And what basic changes should cadets expect or be expected to apply to make themselves and everyone around them safe? What Sawyer explained is that from his Fort Jackson experience, if cadets do three things: wear a mask, social distance as much as possible and constantly sanitize their equipment and their hands, that those three things would, “be 75-to-80% helping the fight, and if they are doing those three things, they are going to mitigate risk. However, there is always going to be potential vectors of how you can get contamination.”
Sawyer also said expect physical training to look a little different with formations spread out more during runs to include no cadence. Also, when it came to doing pull-ups, which is a part of the new Army Combat Fitness Test, cadets could wear gloves, or not wear gloves but sanitize the pull-up bar after each use or use a contraption that connects the cadets to the pull-bar without touching it.
“Things will look different, but the intent is we are still running and still doing physical activity,” Sawyer said.
High praise for the team and the ability to keep up the world-class training
Sawyer has high praise for his DMI team and the work they did to help in the process of CST planning. Piecing together a matrix that didn’t convolute things where groups from CBT and CFT, for instance, would find themselves at the same training area trying to use similar ranges was an indication of how well the planning team worked in getting the job done under atypical circumstances.
“I’m blessed with a great team that is extremely cohesive and they are high performers,” he said. “They communicated well, and the hard part was they had to do this via (Microsoft) Teams because it wasn’t like we were coming in meeting face-to-face. It’s a testament to what a cohesive team can accomplish.”
Two members of the team, Capt. Griffin Spencer, CFT S-3 operations officer, and Maj. Ryan Hintz, CBT S-3 operations officer, were deep in the process of making sure the cadets are getting the training they need to achieve their graduation requirements.

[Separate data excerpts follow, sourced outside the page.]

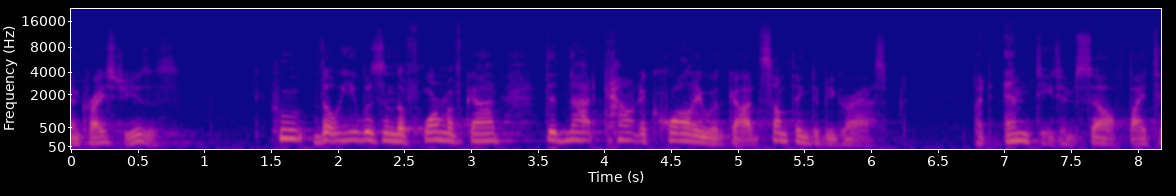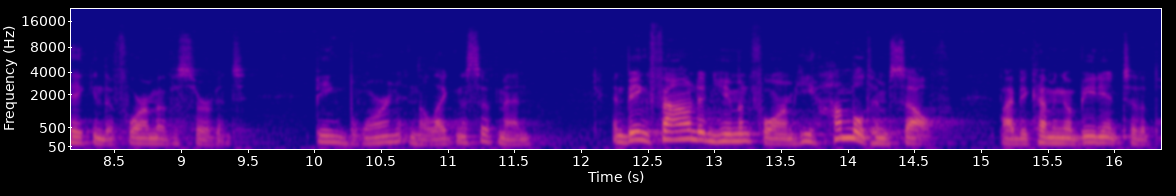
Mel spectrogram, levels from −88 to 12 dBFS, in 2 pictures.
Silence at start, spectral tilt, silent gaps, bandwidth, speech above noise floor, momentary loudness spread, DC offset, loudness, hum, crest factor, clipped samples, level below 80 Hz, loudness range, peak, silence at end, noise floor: 0 s; -7 dB/octave; none; 17 kHz; 33 dB; 14 LU; under 0.1%; -39 LUFS; none; 22 dB; under 0.1%; -82 dBFS; 9 LU; -16 dBFS; 0.05 s; -71 dBFS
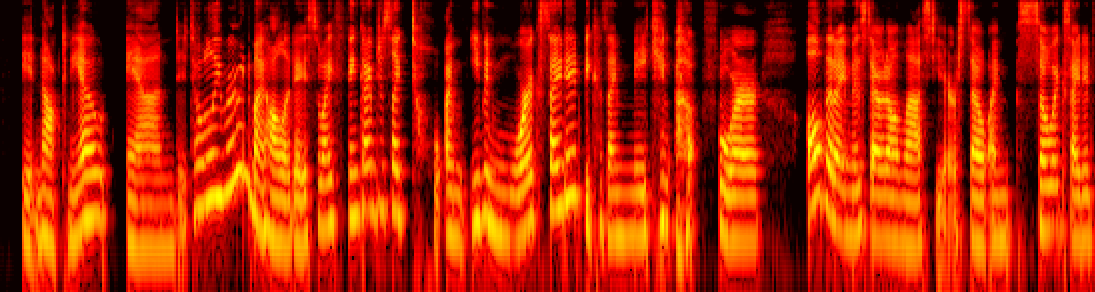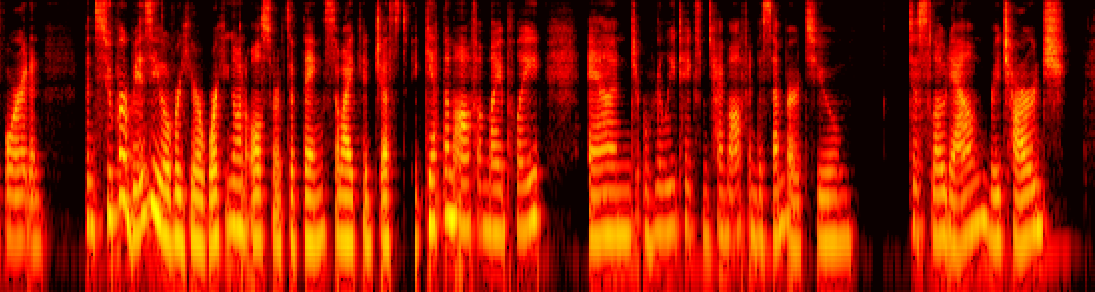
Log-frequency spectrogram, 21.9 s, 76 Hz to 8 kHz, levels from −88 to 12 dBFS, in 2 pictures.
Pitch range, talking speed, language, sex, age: 170-210 Hz, 205 wpm, English, female, 20-39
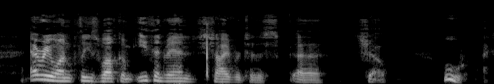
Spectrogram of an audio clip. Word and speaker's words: Van Sciver: they're afraid to make that C hard, like Sciver. They go Sciver, and Sciver. So, hello. Yeah, well, I mean, that's, I think it's the Anglo-Saxon in me that wants it to be a soft C.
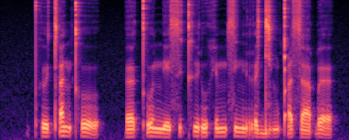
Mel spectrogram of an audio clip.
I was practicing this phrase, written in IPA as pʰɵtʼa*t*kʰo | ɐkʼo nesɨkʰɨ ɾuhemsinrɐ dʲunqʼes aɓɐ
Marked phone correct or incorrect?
incorrect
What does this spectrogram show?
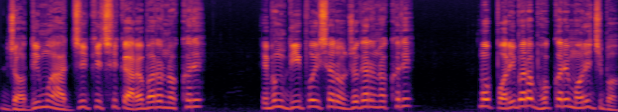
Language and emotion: Odia, fearful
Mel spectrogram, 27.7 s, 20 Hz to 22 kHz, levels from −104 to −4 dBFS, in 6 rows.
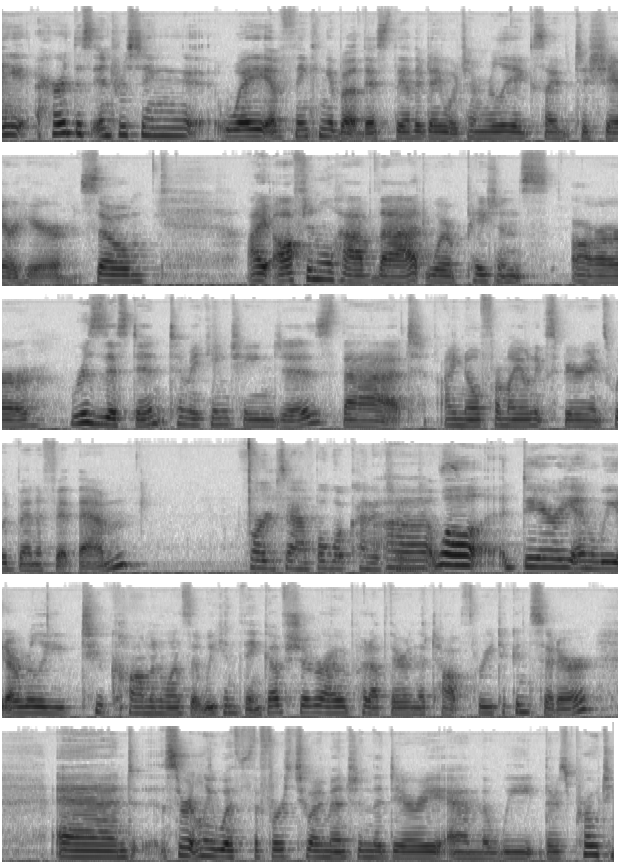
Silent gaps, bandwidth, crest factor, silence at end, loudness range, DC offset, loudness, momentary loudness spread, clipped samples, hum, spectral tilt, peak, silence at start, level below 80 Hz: none; 18 kHz; 20 dB; 0 s; 6 LU; under 0.1%; -26 LUFS; 10 LU; under 0.1%; none; -5 dB/octave; -6 dBFS; 0 s; -40 dBFS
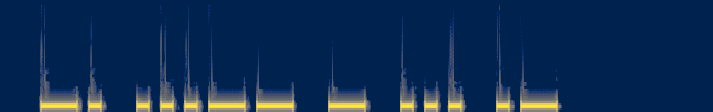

“We are responsible for teaching and educating the Army to our plebe cadets,” Hintz, who is the Military Science 100 (Plebes) course director during the academic year, said. “I receive them on R-Day and I hand them off at the conclusion of their plebe year. We lay the foundation that hopefully gets built upon through all their MS and summer training experiences.”
Spencer believes the cadets in CFT will ‘absolutely’ get the best training, world-class training as Sawyer calls it, despite the cuts and training changes made this year.
“While we omitted some events, what that allows us to do now is make priority the core events which comprise their evaluations— we’ve done away with all the events that don’t correspond with a grade,” Spencer said. “But, what that allows us to do now is spend more quality time on those tasks and focus a little bit more on core-evaluating events. I see it only as a positive to allow us to focus on quality and making sure these core assessments/events receive the attention they need.”
One final piece to CBT, Hintz said, is the initial course of action was to have three weeks of CBT, but the commandant, Brig. Gen. Curtis A. Buzzard, was pushing to find a way to add a fourth week to concentrate on standards and discipline.
“The guidance we were given was use that time to focus on standards, discipline and character development,” Hintz said. “You can say they will have two fewer weeks of training (from the original six), but I can tell you that when they transition to Reorgy Week and fall into their academic year companies, they are going to be better prepared to be members of the Corps of Cadets when they finish CBT.”